**WHAT YOU SHOULD DO**
Among the entries below, find the line with "Mel spectrogram of", then quote it and each following line up to and including the line with "Spectrogram of a recording, 17.9", and nothing else.

**DATA FOR THIS TASK**

━━━━━━━━━━━━━━━━━━━━

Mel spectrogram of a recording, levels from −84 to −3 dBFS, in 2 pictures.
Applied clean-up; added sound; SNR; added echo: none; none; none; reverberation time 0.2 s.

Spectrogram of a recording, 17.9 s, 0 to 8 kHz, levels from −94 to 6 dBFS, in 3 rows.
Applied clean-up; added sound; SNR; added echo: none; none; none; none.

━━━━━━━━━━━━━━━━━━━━

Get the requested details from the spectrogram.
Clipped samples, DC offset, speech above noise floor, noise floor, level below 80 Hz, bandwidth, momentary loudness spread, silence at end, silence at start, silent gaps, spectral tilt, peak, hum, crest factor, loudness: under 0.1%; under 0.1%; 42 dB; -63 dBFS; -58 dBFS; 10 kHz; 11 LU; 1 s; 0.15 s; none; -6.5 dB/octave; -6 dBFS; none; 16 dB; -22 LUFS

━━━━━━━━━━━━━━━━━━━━

**OUTPUT OF THE TASK**
Mel spectrogram of a recording, levels from −84 to −3 dBFS, in 2 pictures.
Applied clean-up; added sound; SNR; added echo: none; none; none; reverberation time 0.2 s.

Spectrogram of a recording, 17.9 s, 0 to 8 kHz, levels from −94 to 6 dBFS, in 3 rows.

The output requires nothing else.